The seasons progress starting with early spring and the ospreys’ return, the runs of alewives upstream at the same time as the shad bloom, the barking of wood frogs, the chirping of spring peepers, and the buzzing of Fowler’s toads and the silence of mole salamanders, among them the state-protected tiger salamander, emerging from the earth and slipping into the cool waters of vernal ponds to reproduce. Cool spring is followed by warm spring and the migrations of a hundred or more bird species — water birds, hawks, shorebirds and songbirds, 40 different species of warblers — and the forests just ablaze with leaves are lit up with song.
At the same time, the diamondback terrapins are leaving the water, and if they can bypass the shore armor and slip between the tires of passing cars on coastal roads they will get to lay their eggs to start a new generation. Concomitantly, coupled horseshoe crabs are whispering on moon tides to lay and fertilize their eggs in the sandy upper intertidal, which they’ve been doing for millions of years, we imagine.
Then come the whippoorwills, the birds of summer, the ripening of the blueberries and other native fruits, and the South Shore bays filled with tropical fish of every color and form. Before you know it, we’re into the fall migration, with the return of the shorebirds from the north as early as mid-July, followed by the retreat of the ospreys, then the nighthawks, streams of merlins and sparrow hawks along with monarch butterflies and green darners moving over the South Shore dunes from Napeague to Staten Island. And so on, until we are into cold weather and the waterfowl are setting in for a long winter’s night.

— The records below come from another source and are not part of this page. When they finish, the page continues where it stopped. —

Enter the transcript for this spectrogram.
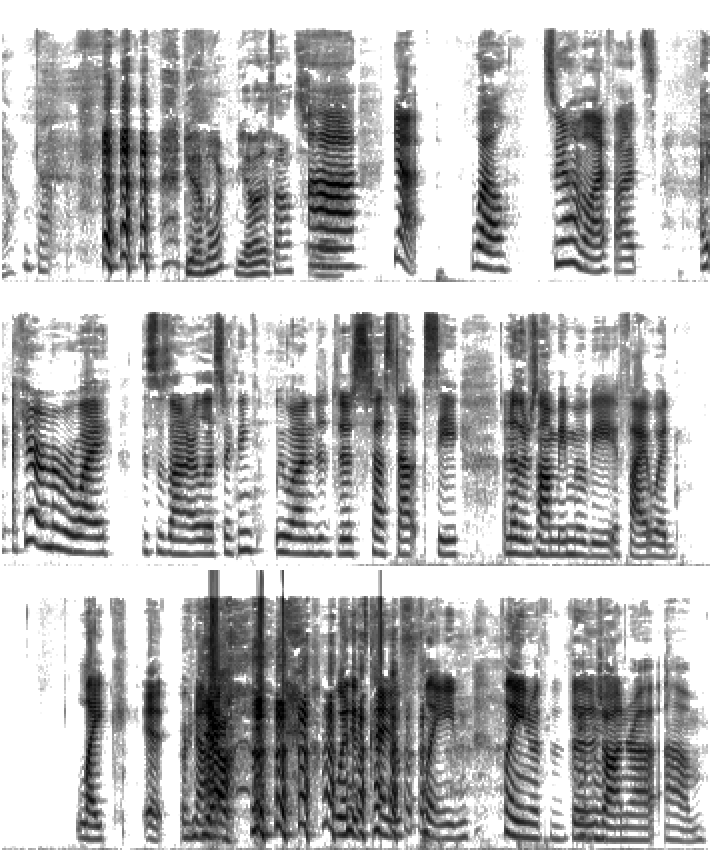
Yeah. Got Do you have more? Do you have other thoughts? Or- Uh, yeah. Well, so we don't have a lot of thoughts. I, I can't remember why this was on our list. I think we wanted to just test out to see another zombie movie if I would like it or not yeah. when it's kind of playing playing with the Mm-hmm. genre. Um,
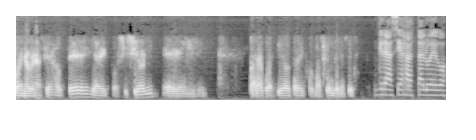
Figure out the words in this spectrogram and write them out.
Bueno, gracias a ustedes y a disposición. Eh, para cualquier otra información que necesite. Gracias, hasta luego.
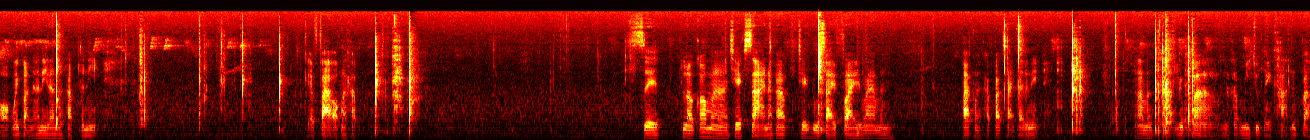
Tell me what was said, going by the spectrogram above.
ออกไว้ก่อนหน้านี้แล้วนะครับ ตัวนี้แกะฝาออกนะครับ เสร็จ เราก็มาเช็คสายนะครับ เช็คดูสายไฟว่ามันปลั๊กนะครับปลั๊กสายไฟตัวนี้ว่ามันขาดหรือเปล่านะครับ มีจุดไหนขาดหรือเปล่า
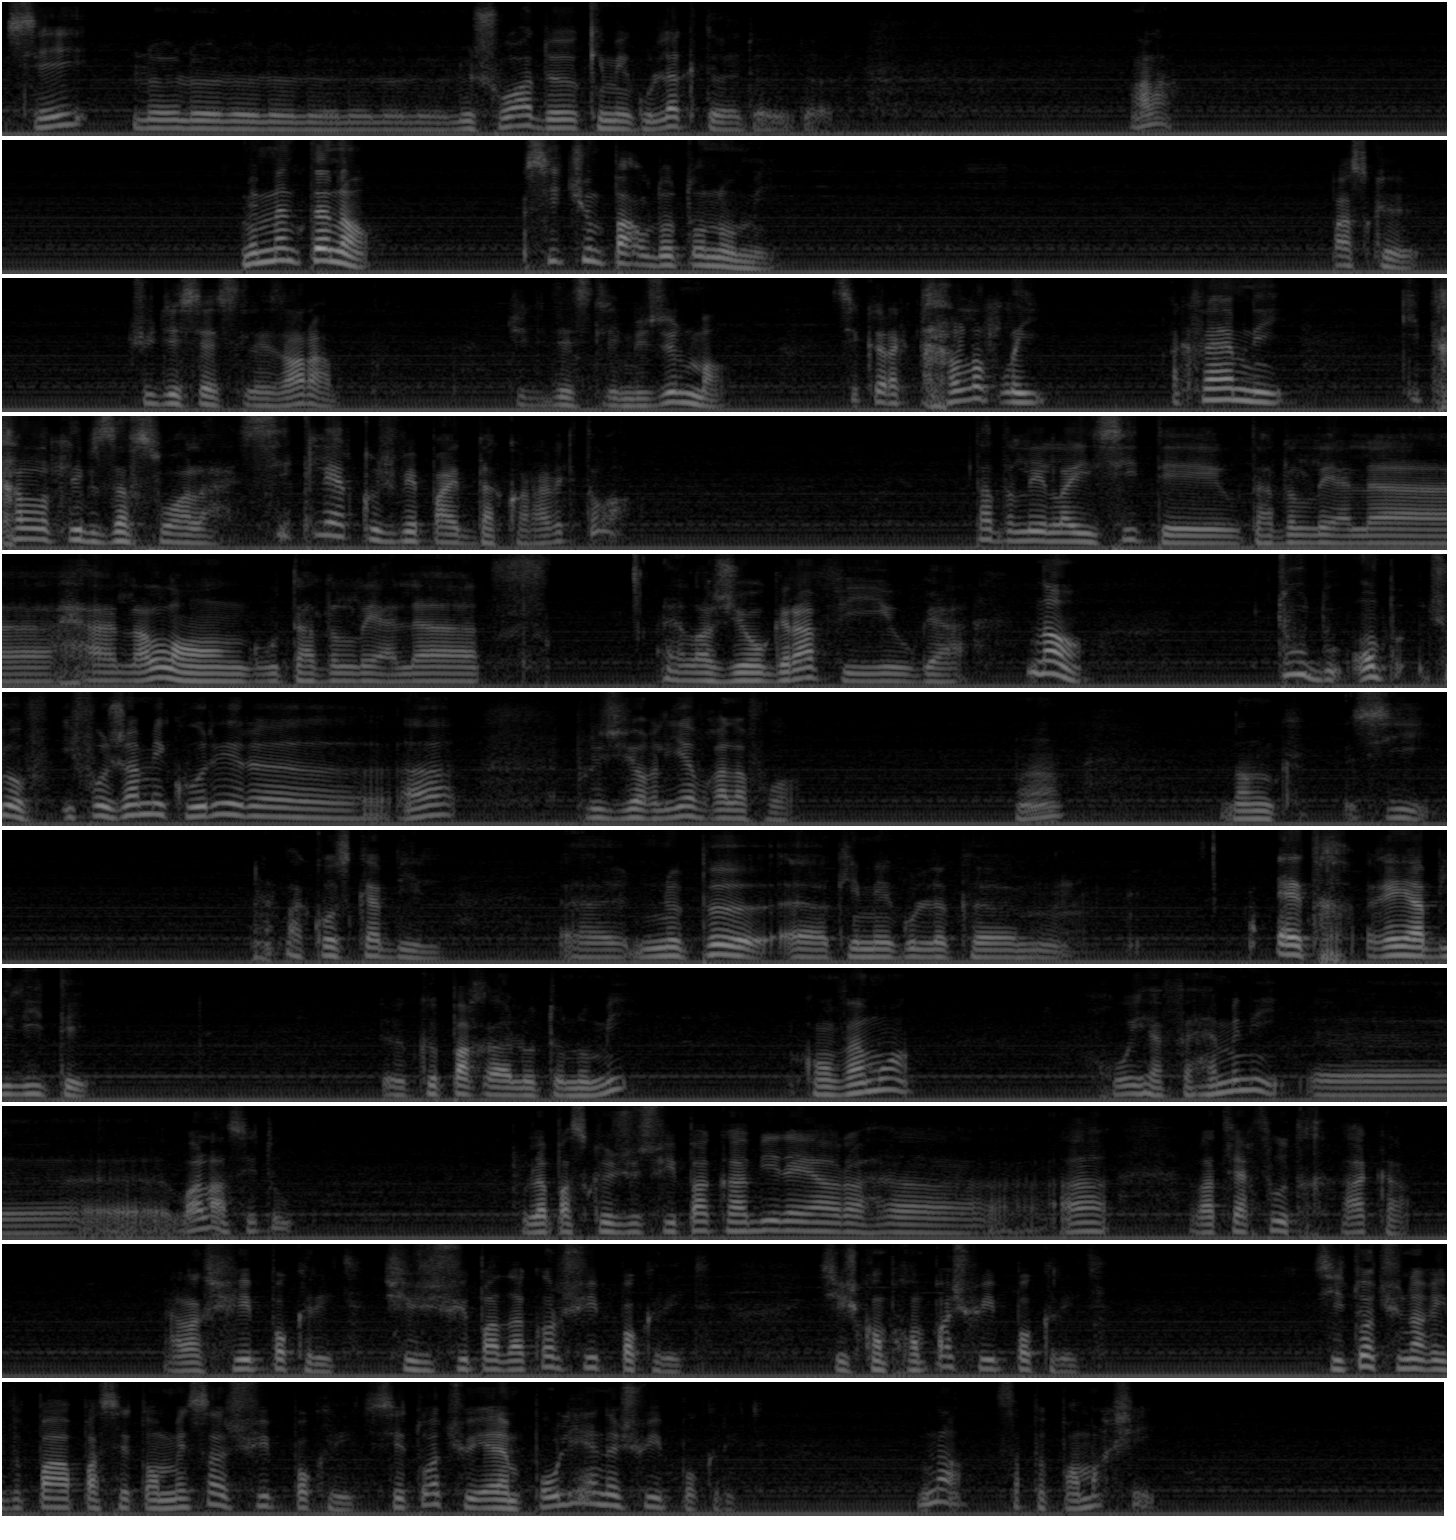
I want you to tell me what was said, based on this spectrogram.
c'est le, le, le, choix de de, de, de- voilà mais maintenant si tu me parles d'autonomie parce que tu décesses les arabes tu décesses les musulmans c'est que راك تخلط لي راك فاهمني كي تخلط لي بزاف صوالح سي كلير كو جو في با ايت داكور افيك توا تهضر لي لايسيتي وتهضر لي على ح- لا لونغ وتهضر لي على لا جيوغرافي وكاع نو tout doux. On tu vois, il faut jamais courir euh, hein, plusieurs lièvres à la fois. Hein. Donc, si la cause kabyle euh, ne peut euh, euh être réhabilitée que par l'autonomie, convainc-moi. Oui, voilà, c'est tout. Là, parce que je suis pas kabyle, à va te faire foutre, haka. alors je suis hypocrite si je suis pas d'accord je suis hypocrite si je comprends pas je suis hypocrite si toi tu n'arrives pas à passer ton message je suis hypocrite si toi tu es impoli انا je suis hypocrite non ça peut pas marcher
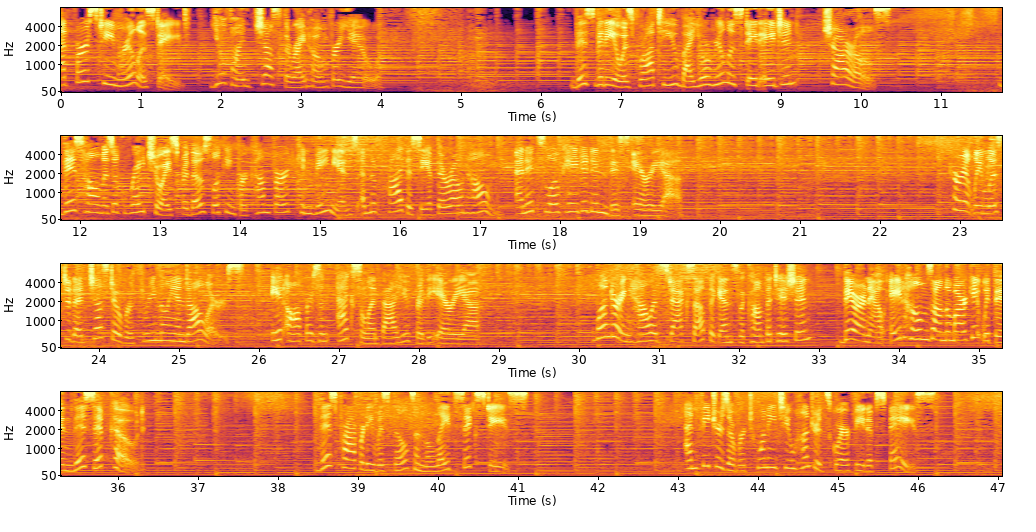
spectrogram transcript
At First Team Real Estate, you'll find just the right home for you. This video is brought to you by your real estate agent, Charles. This home is a great choice for those looking for comfort, convenience, and the privacy of their own home, and it's located in this area. Currently listed at just over $3 million, it offers an excellent value for the area. Wondering how it stacks up against the competition? There are now 8 homes on the market within this zip code. This property was built in the late 60s and features over 2,200 square feet of space,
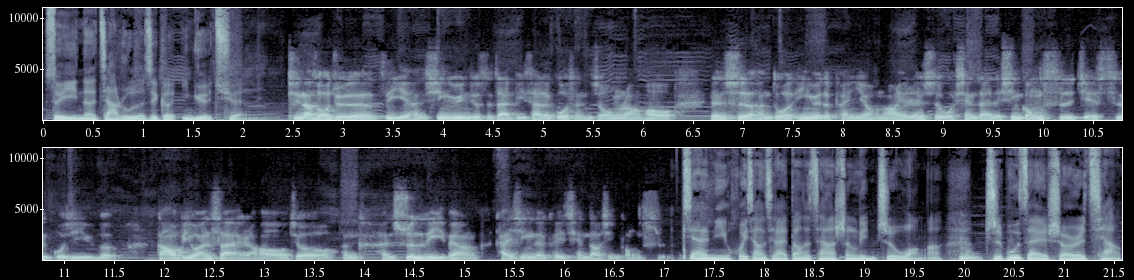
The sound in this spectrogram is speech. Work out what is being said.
所以呢加入了这个音乐圈。其实那时候觉得自己也很幸运，就是在比赛的过程中，然后认识了很多音乐的朋友，然后也认识我现在的新公司杰斯国际娱乐。刚好比完赛，然后就很很顺利，非常开心的可以签到新公司。现在你回想起来，当时参加《森林之王》啊，止步在十二强，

Montauk in the winter becomes the place to visit. The witch hazel trees are still in bloom, and one can still see the stars at night. The waterfowl coming and going off the Point are the most colorful things on the winter seascape. Seals of five species cavort in the surf when they’re not pulling up on the rocks along the north side west of the Lighthouse.
Having read “Exploring the Other Island,” I personally have come to a better understanding of why we have all been working so hard to keep what we have and live where we live. Why go to Maine or the Carolinas when Long Island’s marine, aquatic, and upland habitats have so much to offer? From one day to the next throughout a given year, it may be the same inside where you live, but it’s always different outside. Amen.
John Turner, former director of Brookhaven Town’s Division of Environmental Protection, taught ornithology at Southampton College for many years. A resident of Massapequa Park, he teaches a course on seabirds and marine turtles at the State University at Stony Brook.
“Exploring the Other Island” is a revised and expanded second edition.